Telling the stories of the Anglican Church in Aotearoa, NZ and Polynesia

Pacific prayer app almost here

An innovative new Anglican prayer app designed with Pacific Christians in mind is on the cusp of release by the Common Life Liturgical Commission. Julanne Clarke-Morris goes behind the scenes for a peek at what's in store.

Julanne Clarke-Morris  |  01 Apr 2022  |

A new smartphone prayer app hosting the daily prayers from A New Zealand Prayer Book - He Karakia Mihinare o Aotearoa is on the verge of release as a free app on Google Play and the Apple App Store.

The Common Life Liturgical Commission’s ‘Tuia’ prayer app, funded by St John’s College Trust, will be the first south Pacific-made smartphone prayer resource to enter the worldwide prayer app scene. 

Around the world, smartphone users increasingly live in virtual worlds delivered by software applications(apps) that feature everything from interactive games to old-fashioned news content and a host of online social and content sharing spaces.

A wide range of daily prayer apps have grown up with the new technology, but most are fashioned for North American or UK Christians and as a result speak into their seasons, their churches, their nations and their concerns.

Setting off closer to home, the ‘Tuia’ app has been designed to look and feel more like Aotearoa, New Zealand and Polynesia and its themes spring from some of the images and ideas that shape how we live the Gospel on our Pacific shores today.

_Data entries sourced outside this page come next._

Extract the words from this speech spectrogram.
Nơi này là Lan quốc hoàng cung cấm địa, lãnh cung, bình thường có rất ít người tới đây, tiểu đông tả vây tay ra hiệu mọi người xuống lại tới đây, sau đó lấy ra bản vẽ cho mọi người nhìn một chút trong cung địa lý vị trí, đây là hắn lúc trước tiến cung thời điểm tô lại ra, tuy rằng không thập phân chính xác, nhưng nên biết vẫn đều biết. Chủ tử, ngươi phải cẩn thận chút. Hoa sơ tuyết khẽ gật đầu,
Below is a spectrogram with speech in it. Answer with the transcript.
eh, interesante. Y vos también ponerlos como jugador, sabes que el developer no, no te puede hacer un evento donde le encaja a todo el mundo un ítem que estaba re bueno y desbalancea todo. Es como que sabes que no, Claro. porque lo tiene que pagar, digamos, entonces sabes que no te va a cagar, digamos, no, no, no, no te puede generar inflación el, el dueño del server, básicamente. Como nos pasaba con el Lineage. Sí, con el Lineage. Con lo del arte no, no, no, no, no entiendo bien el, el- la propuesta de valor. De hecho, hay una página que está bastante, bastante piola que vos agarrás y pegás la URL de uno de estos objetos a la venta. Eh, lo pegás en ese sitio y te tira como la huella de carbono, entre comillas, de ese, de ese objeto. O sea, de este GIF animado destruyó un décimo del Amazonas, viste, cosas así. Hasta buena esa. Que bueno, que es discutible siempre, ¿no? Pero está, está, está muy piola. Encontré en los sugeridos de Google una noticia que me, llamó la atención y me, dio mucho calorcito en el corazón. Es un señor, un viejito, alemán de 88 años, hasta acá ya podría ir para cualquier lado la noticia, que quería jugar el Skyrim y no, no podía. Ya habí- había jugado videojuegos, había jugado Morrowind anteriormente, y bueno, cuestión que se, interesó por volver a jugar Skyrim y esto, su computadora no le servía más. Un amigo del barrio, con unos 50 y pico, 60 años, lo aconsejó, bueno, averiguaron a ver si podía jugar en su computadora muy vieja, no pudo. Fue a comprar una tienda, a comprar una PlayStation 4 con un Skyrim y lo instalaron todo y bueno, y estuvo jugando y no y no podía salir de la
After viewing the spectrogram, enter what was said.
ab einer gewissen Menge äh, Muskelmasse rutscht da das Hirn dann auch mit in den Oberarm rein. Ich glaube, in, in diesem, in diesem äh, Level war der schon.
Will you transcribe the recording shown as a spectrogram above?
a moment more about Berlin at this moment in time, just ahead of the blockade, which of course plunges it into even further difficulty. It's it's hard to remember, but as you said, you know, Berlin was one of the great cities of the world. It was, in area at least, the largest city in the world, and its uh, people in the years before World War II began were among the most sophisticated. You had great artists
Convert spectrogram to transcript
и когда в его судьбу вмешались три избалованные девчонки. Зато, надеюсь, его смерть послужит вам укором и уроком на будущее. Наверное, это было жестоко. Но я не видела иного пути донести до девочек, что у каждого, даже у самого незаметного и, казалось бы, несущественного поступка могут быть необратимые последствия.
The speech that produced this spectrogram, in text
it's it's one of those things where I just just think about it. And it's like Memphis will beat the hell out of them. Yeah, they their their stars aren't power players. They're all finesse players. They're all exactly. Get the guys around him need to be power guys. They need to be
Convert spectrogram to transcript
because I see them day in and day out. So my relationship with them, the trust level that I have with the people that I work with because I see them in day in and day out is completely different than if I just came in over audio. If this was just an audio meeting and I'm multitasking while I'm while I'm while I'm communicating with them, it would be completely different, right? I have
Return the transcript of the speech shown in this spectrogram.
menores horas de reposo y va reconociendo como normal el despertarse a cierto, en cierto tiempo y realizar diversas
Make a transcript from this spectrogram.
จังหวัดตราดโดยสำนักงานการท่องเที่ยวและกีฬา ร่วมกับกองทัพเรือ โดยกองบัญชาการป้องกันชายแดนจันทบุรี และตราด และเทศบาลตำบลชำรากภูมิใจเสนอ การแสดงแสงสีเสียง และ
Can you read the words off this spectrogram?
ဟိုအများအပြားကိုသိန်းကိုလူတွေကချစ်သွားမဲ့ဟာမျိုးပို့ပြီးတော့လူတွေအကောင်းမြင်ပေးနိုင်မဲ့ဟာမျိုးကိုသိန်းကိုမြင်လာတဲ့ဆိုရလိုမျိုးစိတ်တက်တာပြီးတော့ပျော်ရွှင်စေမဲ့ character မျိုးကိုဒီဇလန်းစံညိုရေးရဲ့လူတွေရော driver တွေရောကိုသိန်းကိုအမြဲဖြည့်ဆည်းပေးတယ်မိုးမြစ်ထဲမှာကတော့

Rev Stephen Black has been Tuia project manager since 2018. With a background in IT, publishing and ministry education, Stephen says the new app will be a great resource for encouraging private and corporate prayer. 

"Anyone with a device can download this app for free, thanks to St John’s College Trust and the Common Life Liturgical Commission.”

“Through Tuia any one of us will be able connect with our Anglican tradition, our tikanga, and our missional aspirations whereever we go. Tuia not only helps us develop our relationship with God through prayer and Scripture-reading, but also connects us to Christian community through shared prayer features.”

Stephen Black sees the new app as a great tool for chaplains and mobile worship leaders such as archdeacons, multi-church clergy, rural deans, minita-a-iwi, minita-a-whānau and ministry educators – and not only amongst the digital generations. 

“With a range of Bible translations, te reo Māori, English and Samoan texts, the Examen, and the Revised Common Lectionary the app gives leaders loads of flexibility without filling our cars up with books or dragging boxes around schools. On top of that it adds in prayers on social justice and mission themes and content from 'For All the Saints' too."

The Tuia app offers five visual ‘themes’ created by Aotearoa-based graphic designers Tori Veysey and Mai Lander, which take their inspiration from the Anglican Communion’s Five Marks of Mission.

The five themes are: Kaitiaki-Guardian (of Creation), Kaiwhakatere - Wayfinder (toward justice), Pononga - Servant, Kaikauhau i te Rongopai - Evangelist, and Kaiwhakaako - Teacher.

The Tuia planning group, which drew in the skills of Natalie Kennaugh, Shenella Tu’ilotolava, Rev Caroline Chambers-Torovugalei, Rev Canon Christopher Douglas-Huriwai and Archdeacon Michael Tamihere chose the name ‘Tuia’ to emphasise the power of shared prayer to build bonds of love between those who pray.

The word “Tuia” leads a well-known line in the liturgy of the Eucharist - Te Hākari Tapu on Page 488 of the NZ Prayer Book - He Karakia Mihinare o Aotearoa. It reads: “Tui, tui, tuituia mātou,” or in English, “Weave, weave, stitch and bind us together.”

Right now, the final stages of development for the Tuia app rollout in the Apple app store are underway at Berry Hill IT in Mosgiel, where main developer Benjamin Brock-Smith – a former Dunedin Diocesan children and families’ facilitator – works with his staff team on this last leg toward completion.

Taonga will return for an in-depth look at the new app when Tuia is ready to launch.